Three Symptoms HR Should Recognise as Bullying – Know Who to Believe

it leaves people feeling sad and betrayed when HR don't properly investigate bullying

People feel sad and betrayed when HR don’t properly investigate bullying

Sarah was being bullied (the back story is here..http://mwrconsulting.co.uk/?p=8674). Based on a kind colleague’s advice she acted quickly and early to get ready to fight back and to be better able to protect herself.

Sarah sought help from HR. However, this proved a disappointing experience as it was characterised by a systemic failure to recognise the difference between prickly situations and a bullying campaign.

Failure 1 Poor Investigation

ACAS definition of bullying:

Offensive, intimidating, malicious or insulting behaviour, an abuse or misuse of power through means that undermine, humiliate, denigrate or injure the recipient.

This sort of behaviour may appear as bullying or assertive management depending on your viewpoint. Nevertheless, 3 examples of Sarah’s complaints as quoted from the HR report suggest that this was bullying:

  1. Experiencing victimisation, and witnessing other being victimised:“Sarah witnessed Nigel bully two other members of the team, one which took place in a Team Meeting”
  2. Threats and comments made about job security that lacked foundation:“Nigel announced that his team would be growing and that there would be plenty of work for everyone. Nigel then after the meeting told Sarah that it was extremely unlikely that her contract would be renewed and that she could have some time off work for interviews”
  3. Unfair treatment

    ” … Nigel is very aggressive and is trying to divide and rule by cleaning out the existing team and bringing in his own new team”

    “Being bullied felt like being stabbed in the back”

HR intentions in Sarah’s case while honourable failed to identify that bullying occurred. Later events showed this and the investigator admitted that:

“Nigel was so plausible, he managed me”

An investigation needs a structure and to use a template of questions to ensure that everyone involved has the opportunity to discuss their role in events and its impact on them. The questions ought to be based on who, what, where, when, why and how. They should hone in on personally observed situations and also upon the role, actions and feelings of the interviewee.

Circumstances may arise where there is a personality disordered bully involved. Therefore, it is useful for investigators to keep this in mind. It is important since personality disorder is revealed in a steady pattern of behaviour and resulting in relationship troubles, often evidenced in their HR file. Some personality disordered people are aware of the impact of their behaviours and others are not. Further, some may be deliberately inconsiderate. Essentially, for a personality disordered individual interpersonal issues are not their problem, they are always the other person’s. Motivation for their behaviour may be well concealed, as they may have learnt to camouflage it, especially to more senior people. More about disordered personality and bullying will feature in a future blog post.

There is evidence in Sarah’s story that the bully may have been personality disordered.

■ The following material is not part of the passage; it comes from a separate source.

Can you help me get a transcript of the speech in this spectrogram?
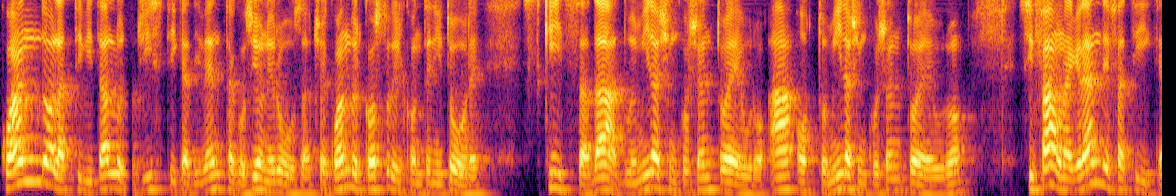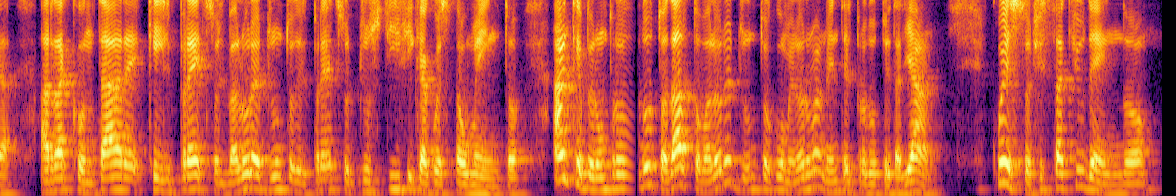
Quando l'attività logistica diventa così onerosa, cioè quando il costo del contenitore schizza da 2.500 euro a 8.500 euro, si fa una grande fatica a raccontare che il prezzo, il valore aggiunto del prezzo giustifica questo aumento, anche per un prodotto ad alto valore aggiunto come normalmente il prodotto italiano. Questo ci sta chiudendo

There is no evidence that this crossed the investigators’ minds. Dealing with personality disordered employees is challenging, so get help from an occupational psychologist or a mediator.

Failure 2 Process

It beggars belief to say this, the investigation found no evidence of bullying.

This left Sarah to use the only recourse left: mediation. In fact this was not mediation; rather it was a personal grievance process. That Sarah continued shows how determined she was not to be a victim. In my experience this is rare. Sarah said the turning point was when:

“Nigel said he did not know I was taken on as the boss’ social media specialist. I said it was common knowledge that he had applied for the job.” HR looked stunned.

That this crucial piece of evidence took so long to surface was appalling.

Things HR can do to make a difference

  • Get trained to investigate bullying and grievances, include line managers
  • Get help when the process is challenge

In fairness, in Sarah’s case the organisation’s culture limited HR’s scope. Organisations need to develop a safe bully-free culture. This culture both makes ethical sense, and engages people at work. High organisational engagement results in far more productivity. This will be discussed in a future blog.

If you need help contact MWR Consulting Ltd on 07779 345 499, or m.raymond@mwrconsulting.co.uk

Reach us at 07779 345 499, m.raymond@mwrconsulting.co.uk

Marjorie Raymond

Marjorie Raymond

T: 07779 345 499

E: m.raymond@mwrconsulting.co.uk

We have experience in developing senior managers and their team members – both on an individual and team level – so they can develop practical approaches that encourage positive, constructive behaviour. This, in turn, leads to the development of positive beliefs and values. We are ready work with you, to help you get the best out of your people.

Here are some examples of approaches that can be used and tailored to your individual needs:

  • Support if you are being bullied, or have a member of your organisation who has made a bullying complaint
  • Mediation, to address workplace conflict
  • Personal development activities
  • Individual and group coaching…Coaching – a powerful way of developing people
  • Psychometric assessment, which can identify strengths as well as derailing behaviours and also include 360 degree feedback
  • Structured module for understanding the psychological contracts in your organisation, both at an individual or team level
  • Straight Talking: …Straight Talking create change through conversations
  • Special projects, secondments and assignments